[Extracted records]
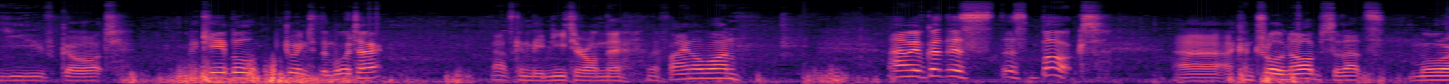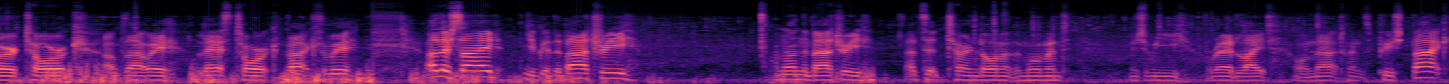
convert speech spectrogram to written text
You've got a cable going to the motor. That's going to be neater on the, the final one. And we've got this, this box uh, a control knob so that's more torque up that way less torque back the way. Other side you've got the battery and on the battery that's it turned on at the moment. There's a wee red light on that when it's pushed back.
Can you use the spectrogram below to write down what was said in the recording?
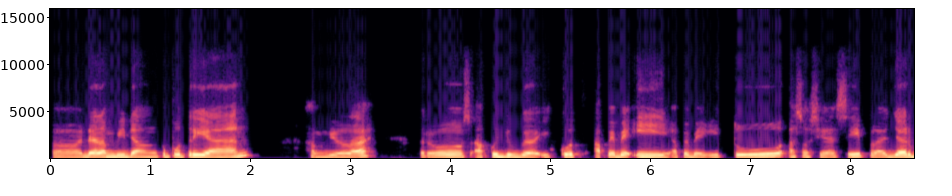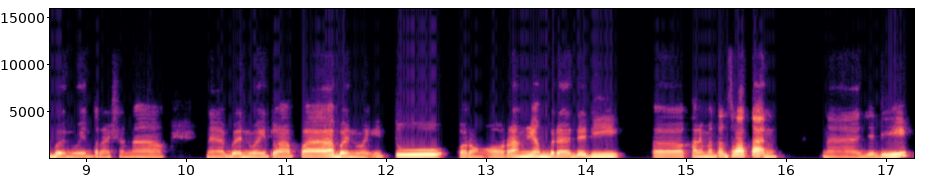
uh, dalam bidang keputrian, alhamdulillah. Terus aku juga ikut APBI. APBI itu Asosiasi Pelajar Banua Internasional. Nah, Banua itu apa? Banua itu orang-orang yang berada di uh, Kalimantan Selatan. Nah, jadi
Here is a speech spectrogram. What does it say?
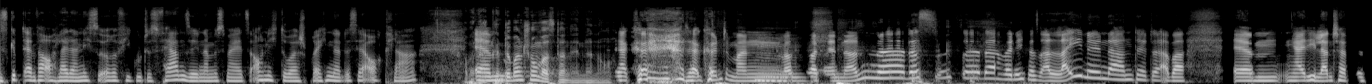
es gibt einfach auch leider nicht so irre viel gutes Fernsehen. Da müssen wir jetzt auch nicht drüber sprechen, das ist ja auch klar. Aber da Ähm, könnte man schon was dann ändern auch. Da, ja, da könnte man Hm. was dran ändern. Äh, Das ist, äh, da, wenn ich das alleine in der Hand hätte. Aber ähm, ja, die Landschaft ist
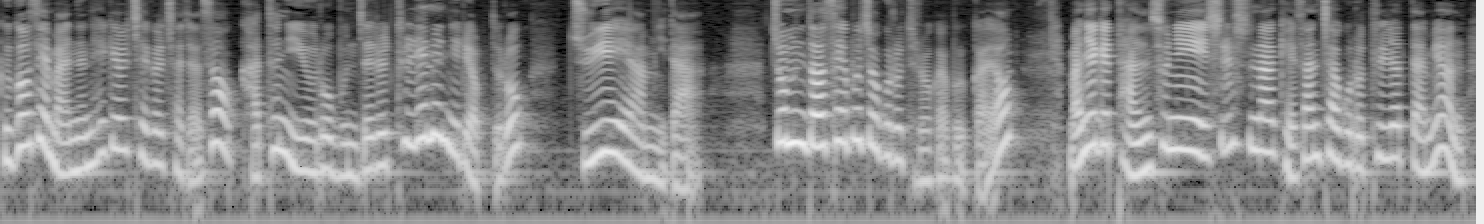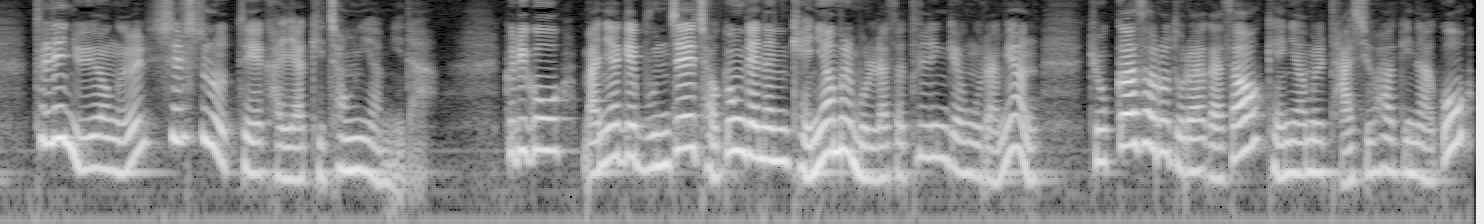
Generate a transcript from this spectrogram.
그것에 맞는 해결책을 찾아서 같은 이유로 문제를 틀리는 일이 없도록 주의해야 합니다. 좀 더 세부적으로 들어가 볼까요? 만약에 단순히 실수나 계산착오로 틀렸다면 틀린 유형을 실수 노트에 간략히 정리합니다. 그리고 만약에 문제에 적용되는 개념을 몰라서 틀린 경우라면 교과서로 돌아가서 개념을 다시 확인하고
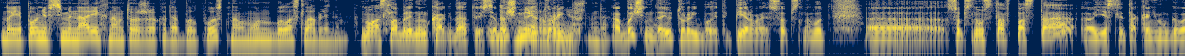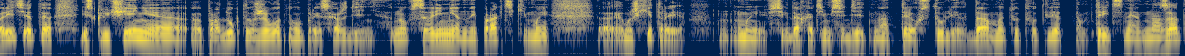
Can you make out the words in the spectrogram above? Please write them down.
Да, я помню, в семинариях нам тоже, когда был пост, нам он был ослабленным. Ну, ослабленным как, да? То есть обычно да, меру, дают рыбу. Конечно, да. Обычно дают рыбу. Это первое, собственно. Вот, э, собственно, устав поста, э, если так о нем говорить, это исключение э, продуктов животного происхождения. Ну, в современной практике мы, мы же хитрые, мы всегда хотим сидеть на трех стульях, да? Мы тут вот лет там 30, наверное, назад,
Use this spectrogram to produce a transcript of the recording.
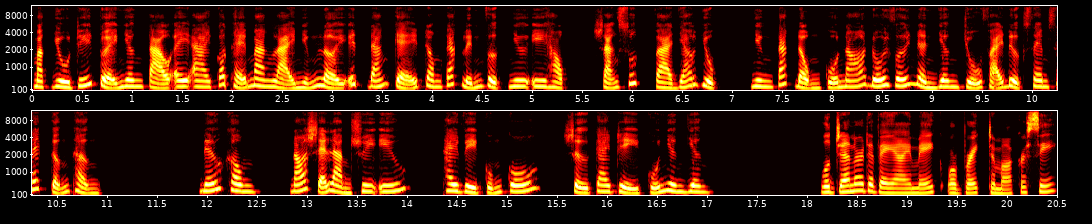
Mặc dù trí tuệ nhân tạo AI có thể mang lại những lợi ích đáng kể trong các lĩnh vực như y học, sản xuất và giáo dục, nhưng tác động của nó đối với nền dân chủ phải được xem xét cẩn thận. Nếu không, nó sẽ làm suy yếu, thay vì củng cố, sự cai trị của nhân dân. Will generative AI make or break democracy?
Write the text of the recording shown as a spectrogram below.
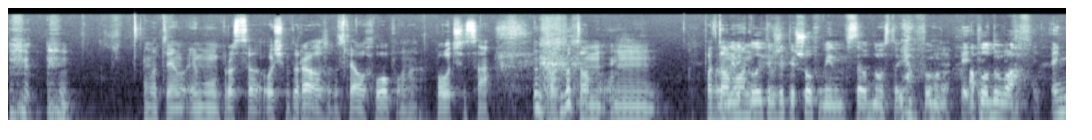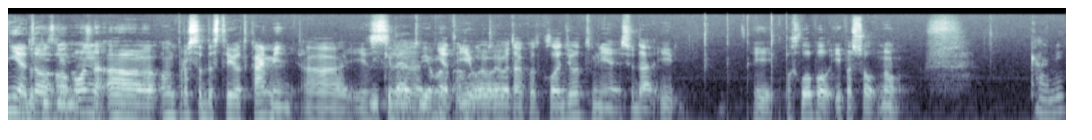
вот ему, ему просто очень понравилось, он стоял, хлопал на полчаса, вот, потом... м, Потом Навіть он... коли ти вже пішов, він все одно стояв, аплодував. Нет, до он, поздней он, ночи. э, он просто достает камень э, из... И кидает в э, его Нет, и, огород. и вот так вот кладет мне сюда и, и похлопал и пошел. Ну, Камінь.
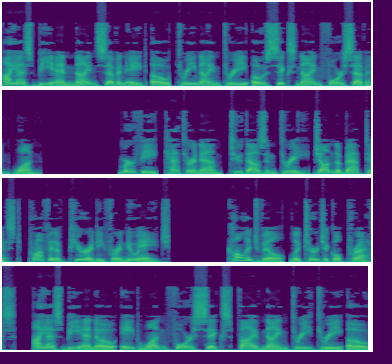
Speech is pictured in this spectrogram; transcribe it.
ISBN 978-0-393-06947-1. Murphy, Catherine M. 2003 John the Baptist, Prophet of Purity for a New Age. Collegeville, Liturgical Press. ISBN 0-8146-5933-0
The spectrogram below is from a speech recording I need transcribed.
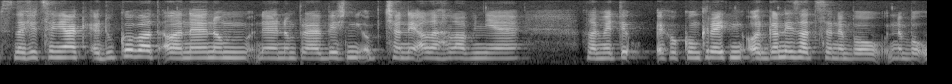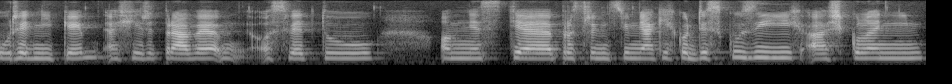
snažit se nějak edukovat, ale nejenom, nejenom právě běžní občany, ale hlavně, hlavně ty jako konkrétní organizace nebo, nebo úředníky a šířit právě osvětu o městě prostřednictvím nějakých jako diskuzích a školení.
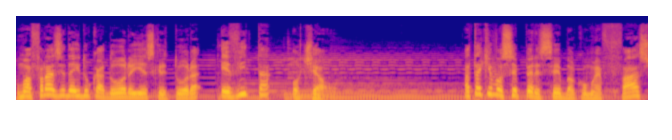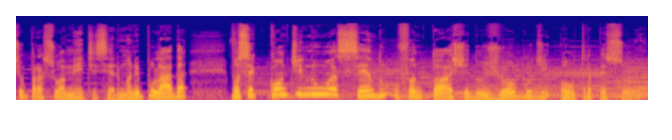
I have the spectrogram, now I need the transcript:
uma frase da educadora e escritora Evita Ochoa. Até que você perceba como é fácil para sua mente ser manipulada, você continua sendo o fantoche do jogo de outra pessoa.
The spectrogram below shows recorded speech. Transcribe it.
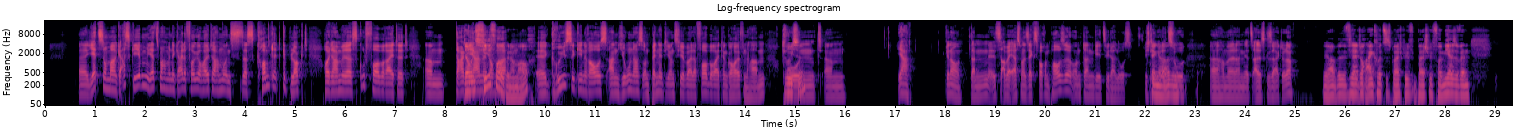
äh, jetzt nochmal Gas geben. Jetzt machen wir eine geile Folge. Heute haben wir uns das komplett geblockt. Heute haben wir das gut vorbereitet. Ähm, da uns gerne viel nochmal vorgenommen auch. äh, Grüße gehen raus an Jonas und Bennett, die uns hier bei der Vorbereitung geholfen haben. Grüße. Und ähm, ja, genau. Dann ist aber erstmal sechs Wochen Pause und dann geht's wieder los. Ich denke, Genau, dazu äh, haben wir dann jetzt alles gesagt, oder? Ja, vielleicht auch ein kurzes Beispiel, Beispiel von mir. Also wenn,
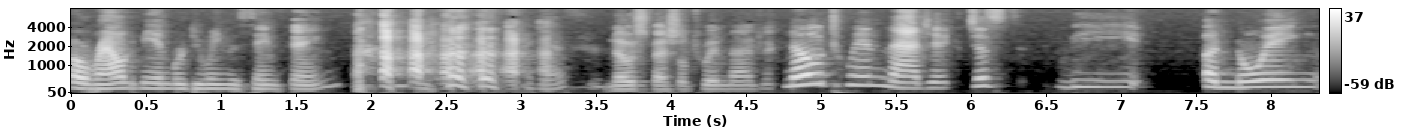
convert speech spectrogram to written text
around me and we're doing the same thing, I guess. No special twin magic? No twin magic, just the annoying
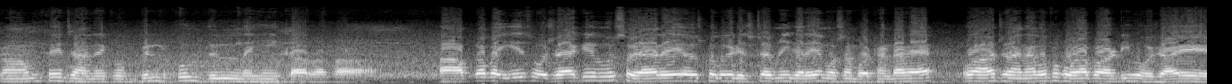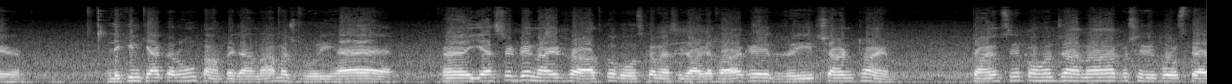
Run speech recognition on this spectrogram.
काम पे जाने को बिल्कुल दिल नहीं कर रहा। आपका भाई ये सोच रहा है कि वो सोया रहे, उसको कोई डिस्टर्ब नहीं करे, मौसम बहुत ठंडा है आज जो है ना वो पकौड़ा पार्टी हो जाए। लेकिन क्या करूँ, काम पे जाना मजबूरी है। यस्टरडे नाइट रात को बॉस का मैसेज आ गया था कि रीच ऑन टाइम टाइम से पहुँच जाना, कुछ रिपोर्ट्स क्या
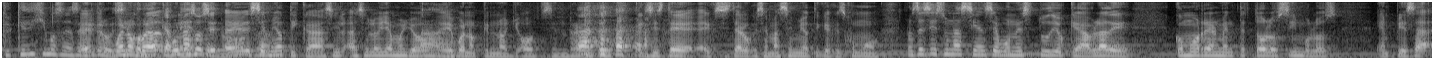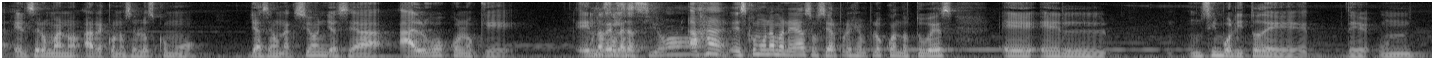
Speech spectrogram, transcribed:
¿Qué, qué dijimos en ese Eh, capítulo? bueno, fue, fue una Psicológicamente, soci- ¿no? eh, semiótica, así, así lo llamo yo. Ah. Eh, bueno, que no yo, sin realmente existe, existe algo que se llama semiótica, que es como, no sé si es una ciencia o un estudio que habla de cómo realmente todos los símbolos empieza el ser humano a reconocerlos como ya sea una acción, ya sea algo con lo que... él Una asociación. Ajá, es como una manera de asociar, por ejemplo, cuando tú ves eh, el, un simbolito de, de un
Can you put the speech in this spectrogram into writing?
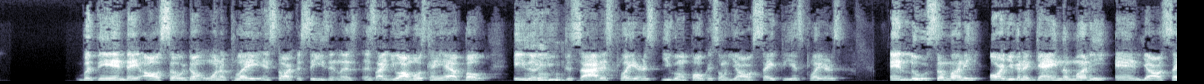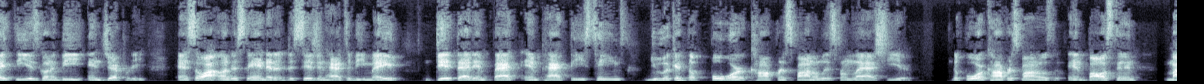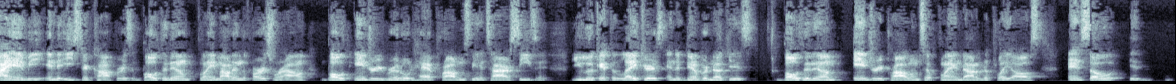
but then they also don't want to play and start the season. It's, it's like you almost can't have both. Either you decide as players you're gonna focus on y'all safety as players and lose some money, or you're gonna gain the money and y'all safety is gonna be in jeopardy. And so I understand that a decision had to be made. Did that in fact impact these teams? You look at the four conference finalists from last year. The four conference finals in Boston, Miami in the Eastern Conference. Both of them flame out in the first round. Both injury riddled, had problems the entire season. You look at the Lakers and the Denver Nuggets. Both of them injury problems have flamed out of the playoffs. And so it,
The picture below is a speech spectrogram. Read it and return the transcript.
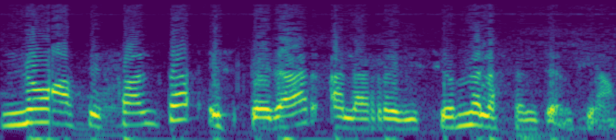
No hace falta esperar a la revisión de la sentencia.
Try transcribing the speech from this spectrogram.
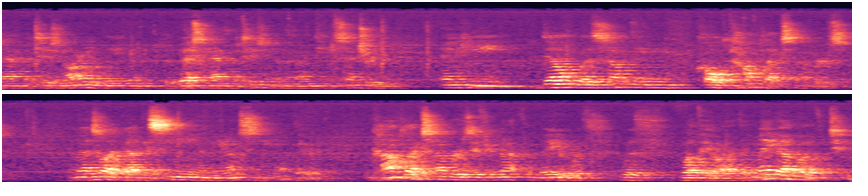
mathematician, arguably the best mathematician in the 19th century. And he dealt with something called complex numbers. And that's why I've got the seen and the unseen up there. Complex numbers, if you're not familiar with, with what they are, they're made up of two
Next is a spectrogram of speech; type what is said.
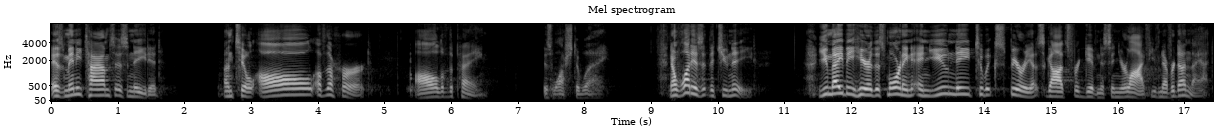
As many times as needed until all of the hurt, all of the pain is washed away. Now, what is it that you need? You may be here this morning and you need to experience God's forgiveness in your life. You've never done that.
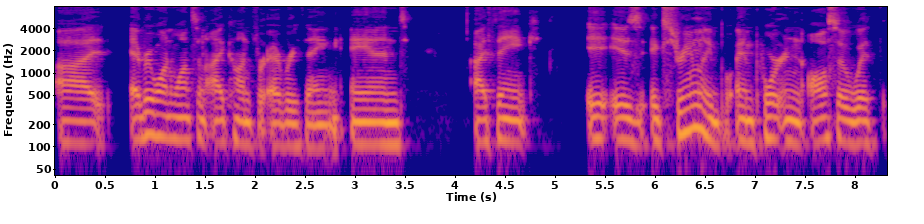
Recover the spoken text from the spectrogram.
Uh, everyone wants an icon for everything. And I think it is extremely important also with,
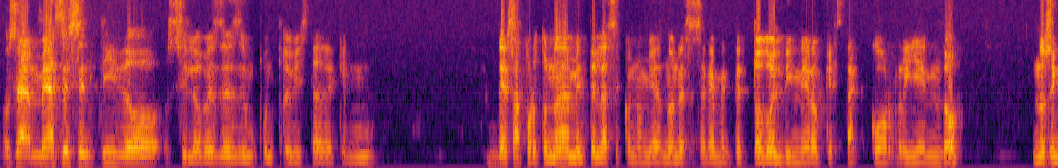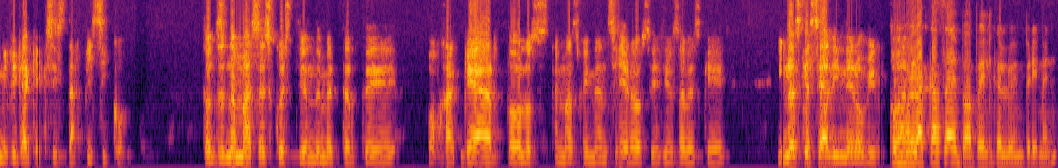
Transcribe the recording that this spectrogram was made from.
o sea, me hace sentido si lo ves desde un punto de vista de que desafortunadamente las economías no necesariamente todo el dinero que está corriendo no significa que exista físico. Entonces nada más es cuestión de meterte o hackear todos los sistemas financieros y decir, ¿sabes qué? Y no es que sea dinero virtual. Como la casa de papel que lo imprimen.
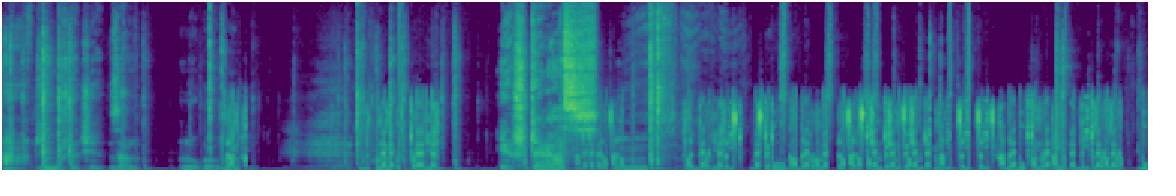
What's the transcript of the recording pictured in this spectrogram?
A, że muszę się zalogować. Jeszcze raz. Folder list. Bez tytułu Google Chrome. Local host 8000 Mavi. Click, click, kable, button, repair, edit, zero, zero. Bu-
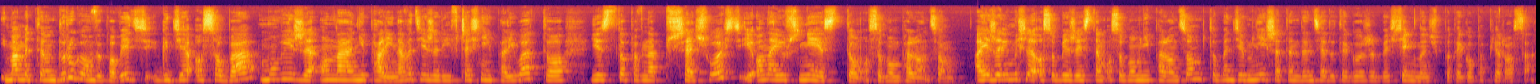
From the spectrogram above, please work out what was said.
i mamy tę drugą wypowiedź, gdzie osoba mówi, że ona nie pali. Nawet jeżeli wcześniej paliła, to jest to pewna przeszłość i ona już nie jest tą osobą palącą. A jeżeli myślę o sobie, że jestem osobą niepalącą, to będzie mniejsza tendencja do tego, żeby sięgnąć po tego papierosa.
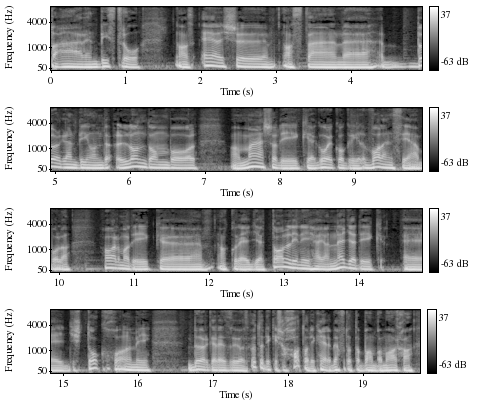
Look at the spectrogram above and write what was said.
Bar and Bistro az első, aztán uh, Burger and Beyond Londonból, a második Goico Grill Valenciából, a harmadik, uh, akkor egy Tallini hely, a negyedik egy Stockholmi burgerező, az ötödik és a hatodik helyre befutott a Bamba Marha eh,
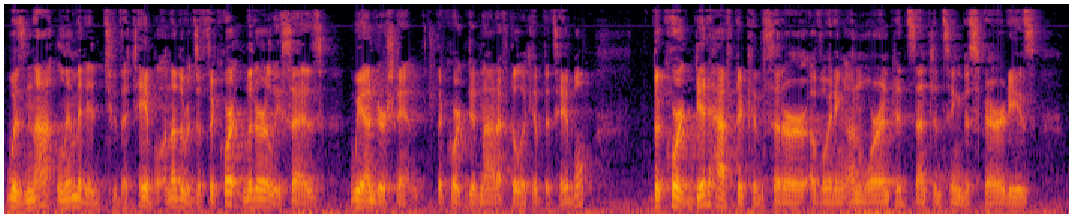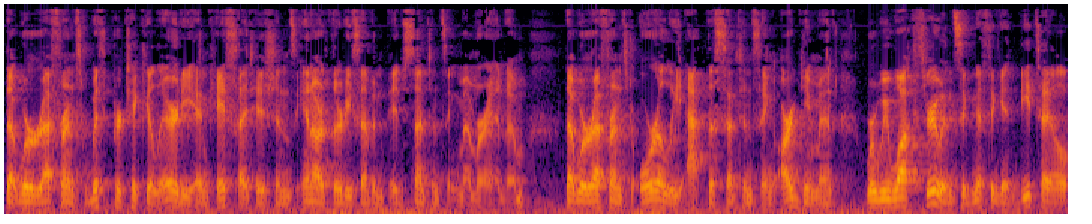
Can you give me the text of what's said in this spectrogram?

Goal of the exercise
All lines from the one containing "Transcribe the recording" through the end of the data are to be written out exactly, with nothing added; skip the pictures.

The completed task
Transcribe the recording that this spectrogram was made from.
o sea, me hace sentido si lo ves desde un punto de vista de que desafortunadamente las economías no necesariamente todo el dinero que está corriendo no significa que exista físico. Entonces nada más es cuestión de meterte o hackear todos los sistemas financieros y decir, ¿sabes qué? Y no es que sea dinero virtual. Como la casa de papel que lo imprimen.
What's the transcript of the recording pictured in this spectrogram?
A, że muszę się zalogować. Jeszcze raz. Folder list. Bez tytułu Google Chrome. Local host 8000 Mavi. Click, click, kable, button, repair, edit, zero, zero. Bu-
From the spectrogram above, please work out what was said.
i mamy tę drugą wypowiedź, gdzie osoba mówi, że ona nie pali. Nawet jeżeli wcześniej paliła, to jest to pewna przeszłość i ona już nie jest tą osobą palącą. A jeżeli myślę o sobie, że jestem osobą niepalącą, to będzie mniejsza tendencja do tego, żeby sięgnąć po tego papierosa.
Look at the spectrogram above and write what was said.
Bar and Bistro az első, aztán uh, Burger and Beyond Londonból, a második Goico Grill Valenciából, a harmadik, uh, akkor egy Tallini hely, a negyedik egy Stockholmi burgerező, az ötödik és a hatodik helyre befutott a Bamba Marha eh,
Can you give me the text of what's said in this spectrogram?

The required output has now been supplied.